Reconfigurable Composite Tooling at Spirit Aerosystems
Spirit Aero and Spintech develop a new approach for complex structures
One problem in advancing uses of composites is the limitation on shapes imposed by tooling. Complex shapes are difficult to achieve and require purpose built tooling. In a press release dated June 17, 2013, Spirit Aerosystems announced “a new reconfigurable tooling technology for manufacturing complex composite aircraft structures. The solution uses re-formable, reusable mandrels to form complex, highly integrated composite structures, with features that are not possible with traditional tools.” The press release also noted that “Spirit's version of the technology, which includes enhancements to enable large, integrated, single-sided reinforced structures, is known as InflexionTM.”

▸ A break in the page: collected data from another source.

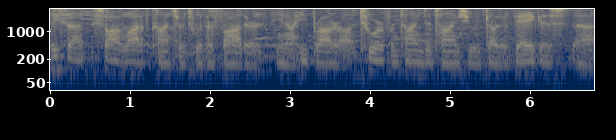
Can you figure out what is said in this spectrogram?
Lisa saw a lot of concerts with her father. You know, he brought her on tour from time to time. She would go to Vegas. Uh,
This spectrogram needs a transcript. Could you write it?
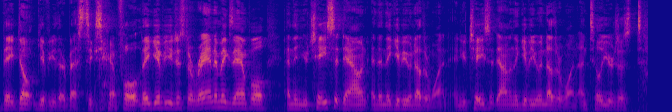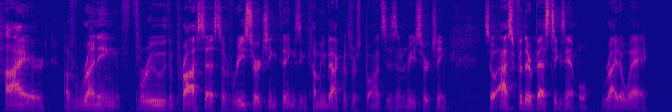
they don't give you their best example. They give you just a random example, and then you chase it down, and then they give you another one, and you chase it down, and they give you another one until you're just tired of running through the process of researching things and coming back with responses and researching. So ask for their best example right away.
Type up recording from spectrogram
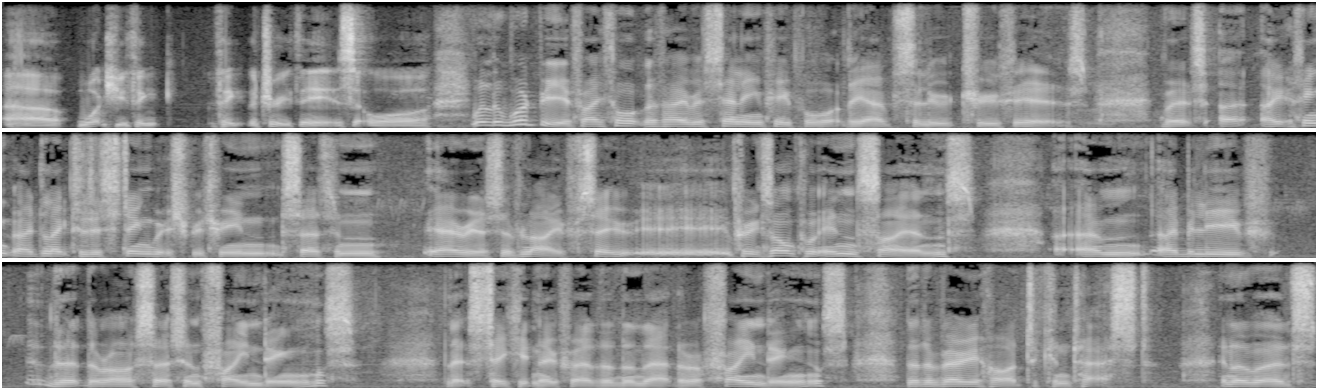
uh, what you think think the truth is or well there would be if i thought that i was telling people what the absolute truth is but uh, i think i'd like to distinguish between certain areas of life so uh, for example in science um, i believe that there are certain findings let's take it no further than that. There are findings that are very hard to contest. In other words,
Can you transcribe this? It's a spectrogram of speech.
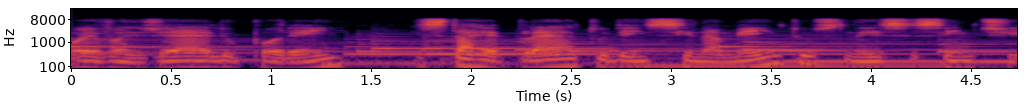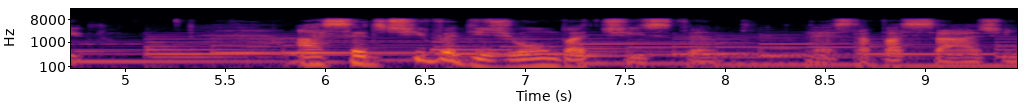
O Evangelho, porém, está repleto de ensinamentos nesse sentido. A assertiva de João Batista, nesta passagem,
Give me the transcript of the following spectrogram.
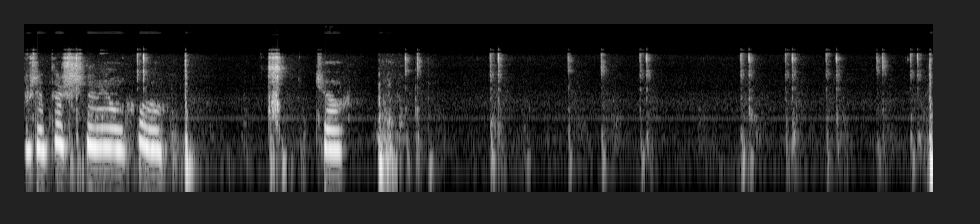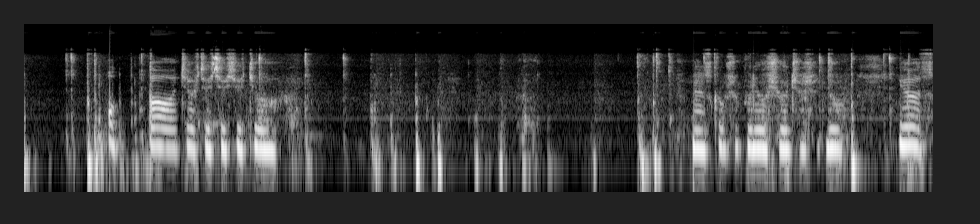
Że pyszne mięcho. Ciach. Opa, ciach, ciach, ciach, ciach, ciach. Mięsko przepaliło się chociaż jedno. Jest.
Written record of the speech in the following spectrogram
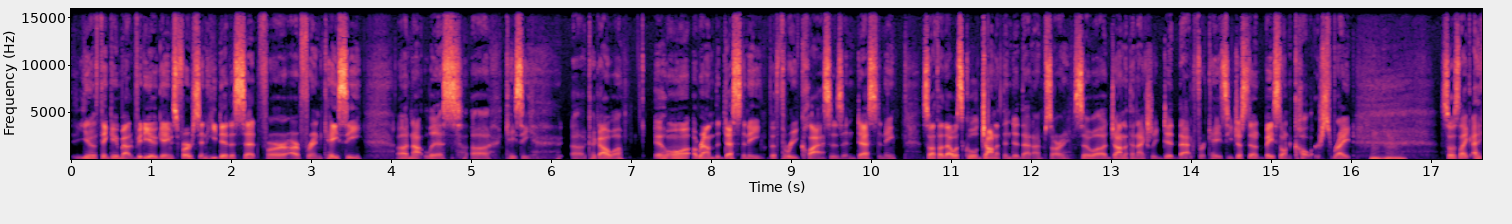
you know, thinking about video games first. And he did a set for our friend Casey, uh, not Liss, uh, Casey uh, Kagawa. Uh, Around the Destiny, the three classes in Destiny, so I thought that was cool. Jonathan did that. I'm sorry. So uh, Jonathan actually did that for Casey, just uh, based on colors, right? hmm So I was like, I,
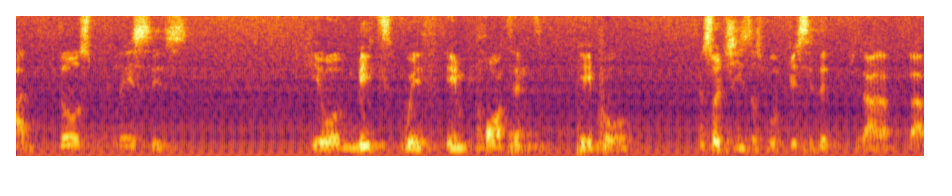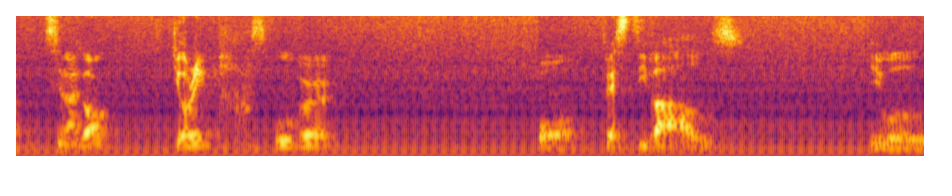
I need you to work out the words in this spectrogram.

The release quotes Bill Smith, acting director of technology development at Spirit: “The degree of integration of composite structural components has been limited to date by current tooling methods. InflexionTM breaks through this barrier by providing tooling that can change states through the layup and cure phases, allowing for extraction of the tool in spite of trapping features which would hinder current tooling methods. This enables, for example, the full integration of skins, stringers, and frames or ribs in one step.”
In related reporting, American Machinist (6/17, Brooks) reported that the technology is based on shape memory polymer technologies. “Shapes with complex geometries or “trapped features” are expensive and labor-intensive to produce, and with related low rates of production. Some such shapes cannot be produced at all. The reconfigurable tooling capability that Spirit has licensed from Spintech Ventures LLC changes these assumptions.”
According to the Spintech website, when a Smart Mandrels blank is heated above a transition temperature, it can be formed into shape and cooled. In its new, complex shape, it is then used to create parts using traditional automated lay-up techniques. When reheated, the mandrel recovers its original, simple shape for easy extraction and re-use.
Above a transition temperature, a flexible mandrel from Spintech Smart Tooling is pushed against a mold using interior air pressure. The mandrel is cooled in its new shape, which is recovered to its original tube when reheated.
Published Date : 7/1/2013